Location: Brussels, Centre for Fine Arts / Hall M
Co-production Börsenverein des Deutschen Buchhandels e.V.
By the time the Algerian writer Boualem Sansal was awarded the Peace Prize of the German Book Trade in the autumn of 2011, the elation generated by the Arab Spring had already given way, in at least some Arab countries, to a certain disillusionment. The period has, nonetheless, changed how power is exercised in that part of the world and has led to an increased awareness within society of political issues. Following readings of extracts from his novels, Boualem Sansal and the President of the European Parliament, Martin Schulz, will discuss lost opportunities, the responsibility of Europe, and the prospects for other moves towards democratisation in Arab societies.

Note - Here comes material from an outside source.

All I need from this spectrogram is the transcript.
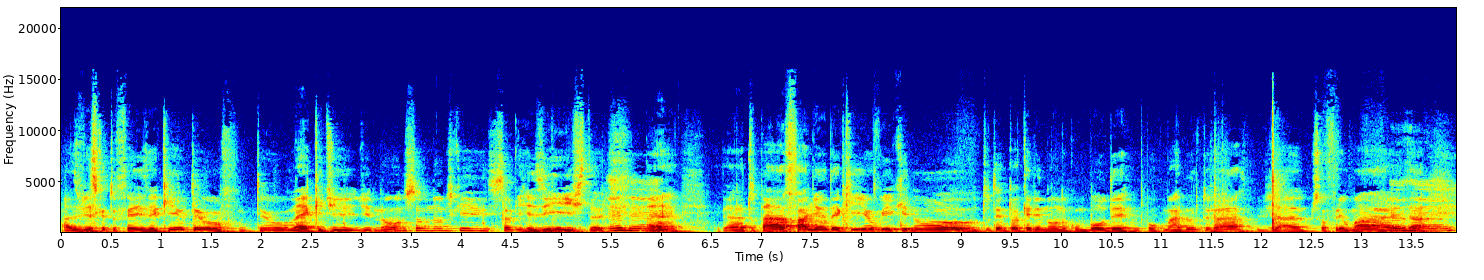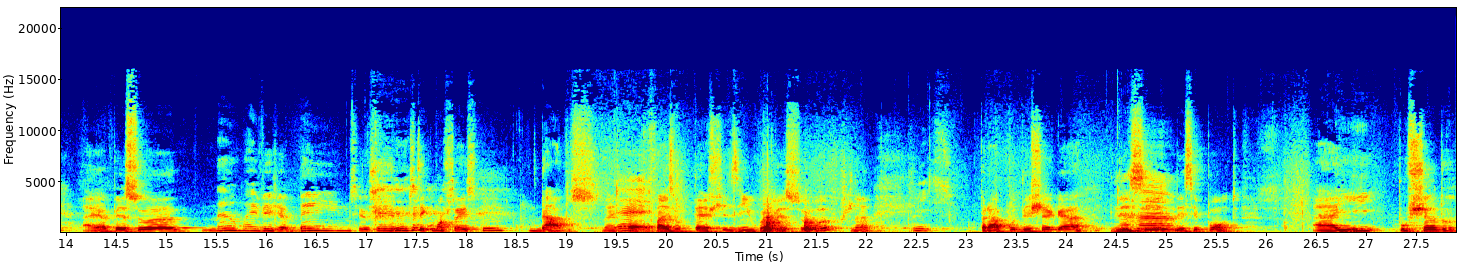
as vezes que tu fez aqui, o teu, o teu leque de, de nomes são nomes que são de resista, uhum. né? Ah, tu tá falhando aqui, eu vi que no, tu tentou aquele nono com boulder um pouco mais duro, tu já, já sofreu mais, uhum. tá? Aí a pessoa, não, mas veja bem, não sei o que, tu tem que mostrar isso com dados, né? É. Então tu faz um testezinho com a pessoa, né? Isso para poder chegar nesse, uhum. nesse ponto. Aí, puxando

The discussion will be moderated by Stephan Detjen of Deutschlandfunk. Alexander Skipis, Director of the German Publishers and Booksellers Association, and Jean-Marie Laclavetine (of Editions Gallimard) will introduce the evening.

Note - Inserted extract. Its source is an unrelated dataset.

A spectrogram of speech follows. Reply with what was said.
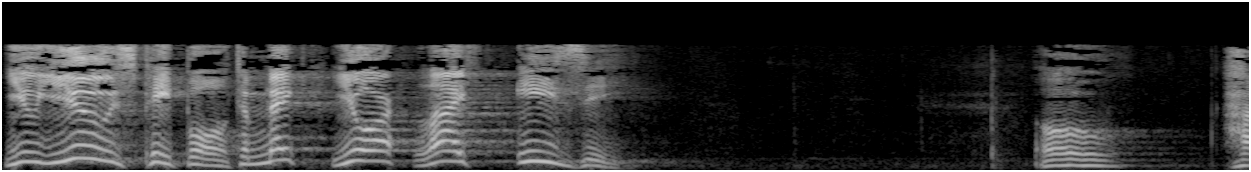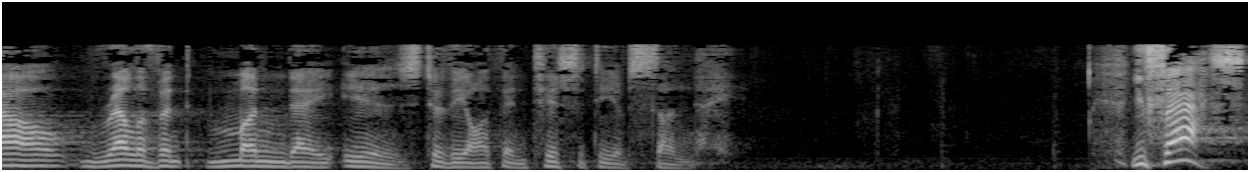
You use people to make your life easy. Oh, how relevant Monday is to the authenticity of Sunday. You fast.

Boualem Sansal (born in 1949) published his first novel with Gallimard in 1999: Le serment des barbares, which deals with corruption and the political situation in Algeria. Following the publication of other critical novels and of an open letter entitled Poste restante : Alger, lettre de colère et d’espoir à mes compatriotes (2006), Sansal was fired from his position as a senior civil servant and his books were banned. His latest novels, Le village de l’Allemand (An Unfinished Business) (2009) and Rue Darwin (2011), have won a number of literary prizes. In 2011 he was awarded the Peace Prize of the German Book Trade; the jury hailed him as “one of the few remaining intellectuals in Algeria who continue to voice criticism of political and social conditions in that country”.